Thomas Monticello

person standing infront of door sign

Third Year Undergraduate Student 

Pronouns: He/Him 

Thomas is a third-year undergraduate with a focus in forensics and epidemiology. He is currently a double major pursuing a Bachelor of Arts in Anthropology and a Bachelor of Science in Public Health. Thomas is currently assisting in a project with the Clark County Office of the Coroner/Medical Examiner radiograph identification database to test the reliability and validity of radiographic comparisons for positive identification. After earning his undergraduate degrees, Thomas wants to continue his schooling.


Laboratory Alumni

Sydney Layne (Expected Graduation 2023)

Sydney Layne

Project: Disability and Impairment of the Hand: Trauma Analysis of the Erie County Poorhouse Cemetery

Silvio Ernesto Mirabal Torres, BA (2022)

Silvio Ernesto Mirabel Torres

Project Title: Blood on the Brain: A Preliminary Investigation of Endocranial Reactions in the Erie County Poorhouse Cemetery

Amanda Dolan, BA (2022)

Amanda Dolan

Project Title: Reliability and Validity of Radiographic Comparisons for Positive Identification


Adrianne Dizon, BS (2022)

Adrianne Dizon

RAMP Project: The Intersection of Systemic, Interpersonal, and Postmortem Violence: A Global Analysis of Transgender Decedents

Aerrow Cruz, BA (2022)


Assisted with Grant: Reliability and Validity of Radiographic Comparisons for Positive Identification.

Jordan Phillips, BA (2021)

Project: Preliminary Analysis of Periosteal Reaction of the Tibia in the Erie County Poorhouse Cemetery (1851-1913)

Roxayn Povidas, MA (2021)

Comparative Trauma Analysis between Erie County Poorhouse and Colorado State Insane Asylum

Ongoing Research Projects

Reliability and Validity of Radiographic Comparisons for Positive Identification

The FAB Lab (PI Byrnes) received a National Institute of Justice grant to investigate the reliability and validity of positive identifications generated from medical imaging, which includes a subaward with the Forensic Anthropology Center at Texas State (FACTS) (Co-PI Gocha). The award is over a two year period (2022-2023) and will fund multiple students within the UNLV FAB Lab and FACTS. The primary goals of this project are to 1) assess the validity of radiographic comparisons on anatomical locations typically found in antemortem radiographs (e.g., knee, shoulder); 2) assess the utility of quantifying positive identification based on anatomical locations typically found in antemortem radiographs; 3) develop standards and minimum number of concordant features for generating positive identification through anatomical areas typically found in antemortem records; and 4) assess the relationship between education and experience level in regards to reliability of making radiographic comparisons.

The Intersection of Public Health, Structural Violence, and Forensic Anthropology

This project is a compilation of multiple studies investigating the use of the Structural Vulnerability Profile (SVP) in forensic anthropology casework.
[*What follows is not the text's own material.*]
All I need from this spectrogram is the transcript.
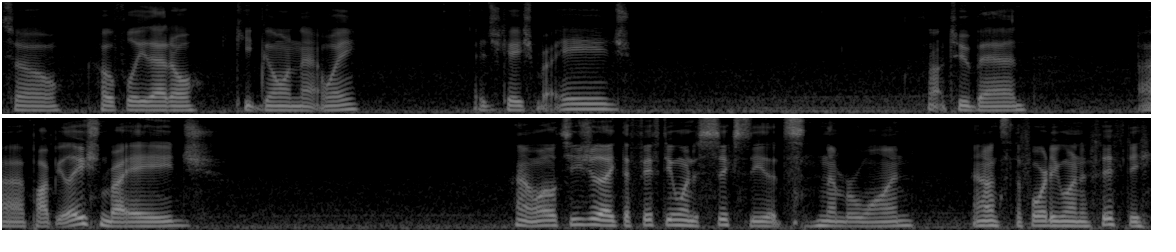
So hopefully that'll keep going that way. Education by age. It's not too bad. Uh, population by age. Huh, well, it's usually like the 51 to 60 that's number one. Now it's the 41 to 50.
Our studies focus on multiple demographics subject to structural vulnerability, including transgender and gender non-conforming people, the elderly, those with embodied stress and poor health, and racial groups subject to minoritization.

Paleopathology and Trauma Analyses from the Erie County Poorhouse Cemetery (1851-1913)

The Erie County Poorhouse (ECPH) cemetery was excavated in 2009 and again in 2012 at the University at Buffalo. The Buffalo Plains ECPH used the cemetery between the years 1851 and 1913, primarily for individuals who died at the institute and were not claimed by family/friends for burial elsewhere. Ongoing research from the archived skeletal analysis documentation includes projects with a focus on paleopathology and traumatic injuries. Students have used these data to present at the Paleopathology Association as well as the American Association of Biological Anthropologists annual conference.

Our Lab In the News

UNLV Media Coverage of Our Lab